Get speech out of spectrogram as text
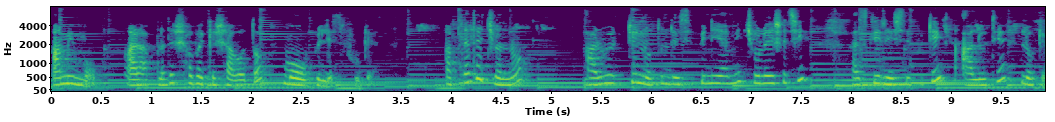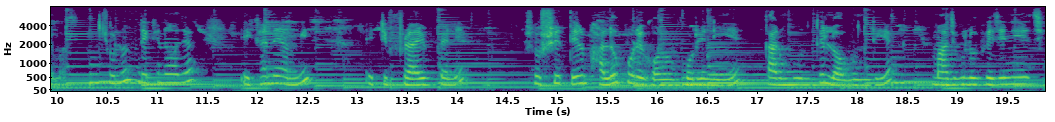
আমি মৌ, আর আপনাদের সবাইকে স্বাগত মৌ ভিলেজ ফুডে। আপনাদের জন্য আরও একটি নতুন রেসিপি নিয়ে আমি চলে এসেছি। আজকের রেসিপিটি আলু দিয়ে লোটে মাছ। চলুন দেখে নেওয়া যাক। এখানে আমি একটি ফ্রাই প্যানে সর্ষের তেল ভালো করে গরম করে নিয়ে তার মধ্যে লবণ দিয়ে মাছগুলো ভেজে নিয়েছি।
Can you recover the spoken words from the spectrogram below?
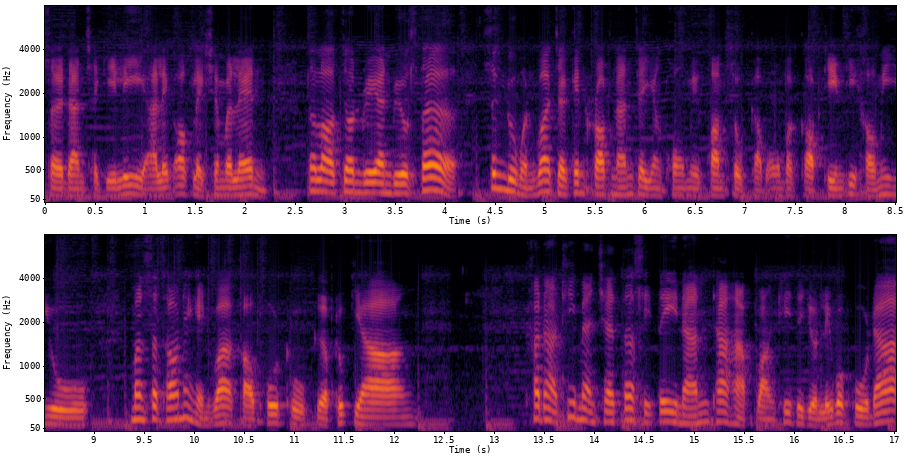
เซอร์ดันชากิลี่อเล็กออกเล็กแชมเบอร์เลนตลอดจนเรียนวิลสเตอร์ ซึ่งดูเหมือนว่าเจอเกนครอปนั้นจะยังคงมีความสุขกับองค์ประกอบทีมที่เขามีอยู่ มันสะท้อนให้เห็นว่าเขาพูดถูกเกือบทุกอย่าง ขณะที่แมนเชสเตอร์ซิตี้นั้นถ้าหากหวังที่จะหยุดลิเวอร์พูลได้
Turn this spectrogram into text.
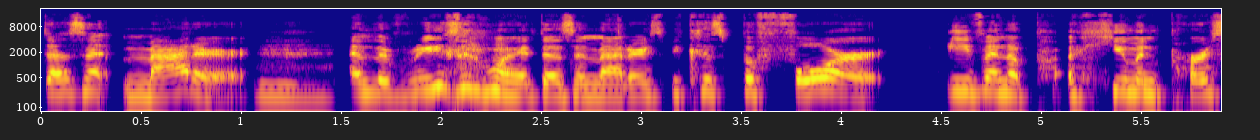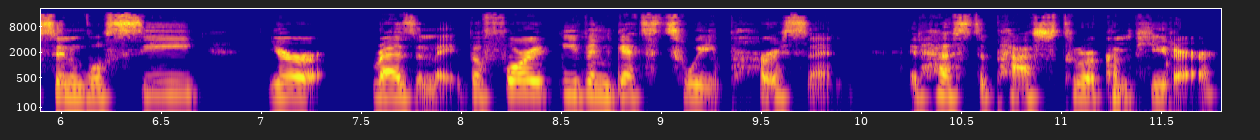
doesn't matter. Mm. and the reason why it doesn't matter is because before even a, a human person will see your resume before it even gets to a person. It has to pass through a computer.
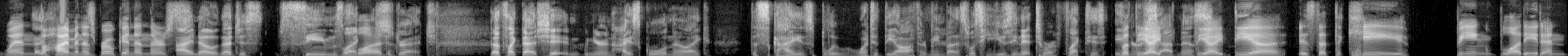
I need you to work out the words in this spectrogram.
when I- the hymen is broken and there's I know that just seems like a Blood. stretch. That's like that shit in, when you're in high school and they're like, "The sky is blue." What did the author mean by this? Was he using it to reflect his inner but the i- the idea is that the key being bloodied and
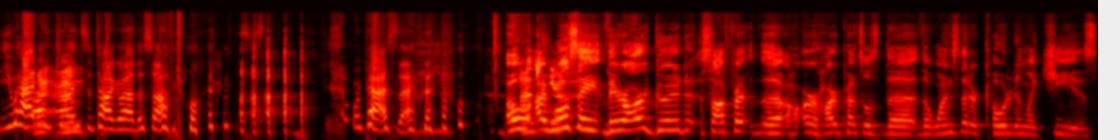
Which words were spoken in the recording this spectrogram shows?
You had I- your chance I'm- to talk about the soft ones. We're past that now. Oh, I'm- I yeah. will say there are good soft pre- the or hard pretzels. The the ones that are coated in like cheese,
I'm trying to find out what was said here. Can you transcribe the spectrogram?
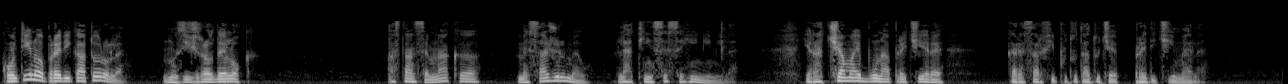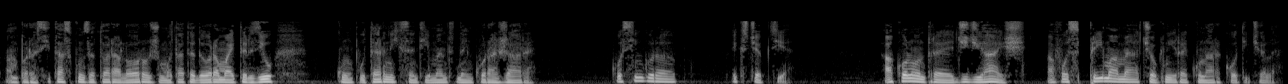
Continuă, predicatorule, nu zici rău deloc. Asta însemna că mesajul meu le atinsese inimile. Era cea mai bună apreciere care s-ar fi putut aduce predicii mele. Am părăsit ascunzătoarea lor o jumătate de oră mai târziu cu un puternic sentiment de încurajare, cu o singură excepție. Acolo, între Gigi Aish, a fost prima mea ciocnire cu narcoticele.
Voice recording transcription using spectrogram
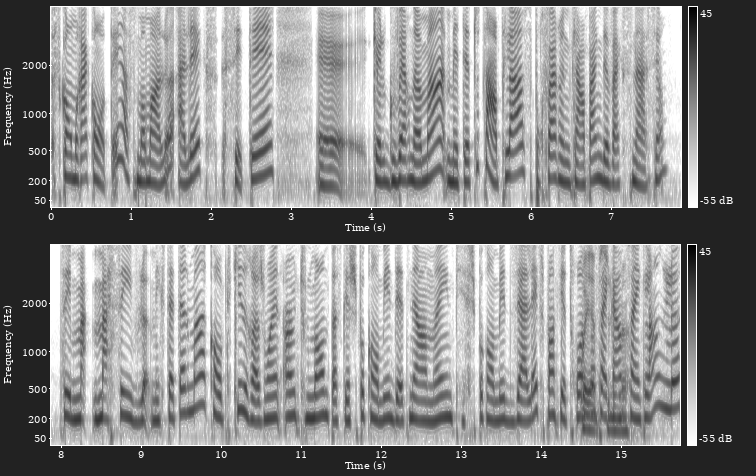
ce qu'on me racontait à ce moment-là, Alex, c'était euh, que le gouvernement mettait tout en place pour faire une campagne de vaccination. massive, là. mais c'était tellement compliqué de rejoindre, un, tout le monde, parce que je sais pas combien d'ethnies en Inde, puis je sais pas combien de dialectes, je pense qu'il y a 355 langues, là,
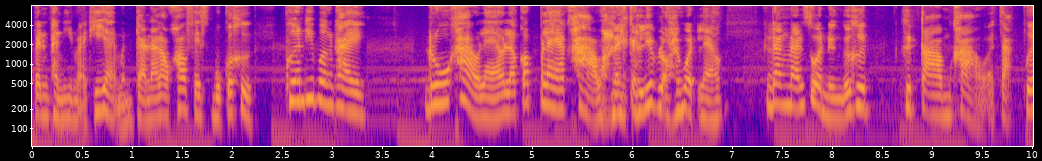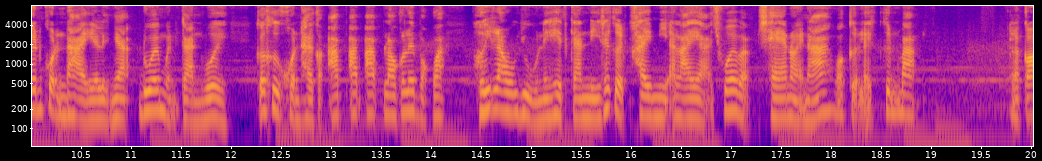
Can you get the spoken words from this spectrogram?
เป็นแผ่นดินไหวที่ใหญ่เหมือนกันแล้วเราเข้า Facebook ก็คือ เพื่อนที่เมืองไทยรู้ข่าวแล้ว แล้วก็แปลข่าวอะไรกันเรียบร้อยหมดแล้ว ดังนั้นส่วนหนึ่งก็คือคือตามข่าวจากเพื่อนคนไทยอะไรเงี้ยด้วยเหมือนกันเว้ยก็คือคนไทยก็ up up up เราก็เลยบอกว่าเฮ้ยเราอยู่ในเหตุการณ์นี้ถ้าเกิดใครมีอะไรอะ ช่วยแบบแชร์หน่อยนะ ว่าเกิดอะไรขึ้นบ้าง แล้วก็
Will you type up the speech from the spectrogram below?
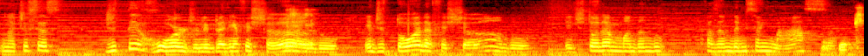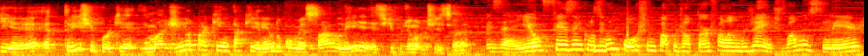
notícias de terror, de livraria fechando, é. editora fechando, editora mandando fazendo demissão em massa. O que é, é triste, porque imagina para quem tá querendo começar a ler esse tipo de notícia, né? Pois é, e eu fiz inclusive um post no Papo de Autor falando, gente, vamos ler.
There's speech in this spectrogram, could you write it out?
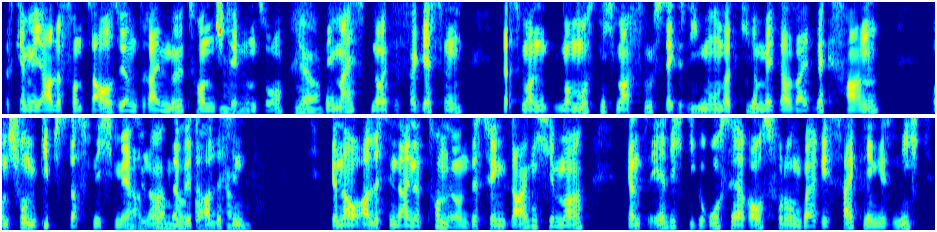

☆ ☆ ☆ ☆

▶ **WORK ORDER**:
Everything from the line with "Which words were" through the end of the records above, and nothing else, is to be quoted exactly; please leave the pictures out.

▶ **EXPECTED ANSWER**:
Which words were spoken in the recording this spectrogram shows?
You had I- your chance I'm- to talk about the soft ones. We're past that now. Oh, I'm- I yeah. will say there are good soft pre- the or hard pretzels. The the ones that are coated in like cheese,
I'm trying to find out what was said here. Can you transcribe the spectrogram?
Continuă, predicatorule, nu zici rău deloc. Asta însemna că mesajul meu le atinsese inimile. Era cea mai bună apreciere care s-ar fi putut aduce predicii mele. Am părăsit ascunzătoarea lor o jumătate de oră mai târziu cu un puternic sentiment de încurajare, cu o singură excepție. Acolo, între Gigi Aish, a fost prima mea ciocnire cu narcoticele.
Voice recording transcription using spectrogram
ce qu'on me racontait à ce moment-là, Alex, c'était euh, que le gouvernement mettait tout en place pour faire une campagne de vaccination. massive, là. mais c'était tellement compliqué de rejoindre, un, tout le monde, parce que je sais pas combien d'ethnies en Inde, puis je sais pas combien de dialectes, je pense qu'il y a 355 langues, là,
Can you get the spoken words from this spectrogram?
เป็นแผ่นดินไหวที่ใหญ่เหมือนกันแล้วเราเข้า Facebook ก็คือ เพื่อนที่เมืองไทยรู้ข่าวแล้ว แล้วก็แปลข่าวอะไรกันเรียบร้อยหมดแล้ว ดังนั้นส่วนหนึ่งก็คือคือตามข่าวจากเพื่อนคนไทยอะไรเงี้ยด้วยเหมือนกันเว้ยก็คือคนไทยก็ up up up เราก็เลยบอกว่าเฮ้ยเราอยู่ในเหตุการณ์นี้ถ้าเกิดใครมีอะไรอะ ช่วยแบบแชร์หน่อยนะ ว่าเกิดอะไรขึ้นบ้าง แล้วก็
Will you type up the speech from the spectrogram below?
notícias de terror, de livraria fechando, é. editora fechando, editora mandando fazendo demissão em massa. O que é, é triste, porque imagina para quem tá querendo começar a ler esse tipo de notícia, né? Pois é, e eu fiz inclusive um post no Papo de Autor falando, gente, vamos ler.
There's speech in this spectrogram, could you write it out?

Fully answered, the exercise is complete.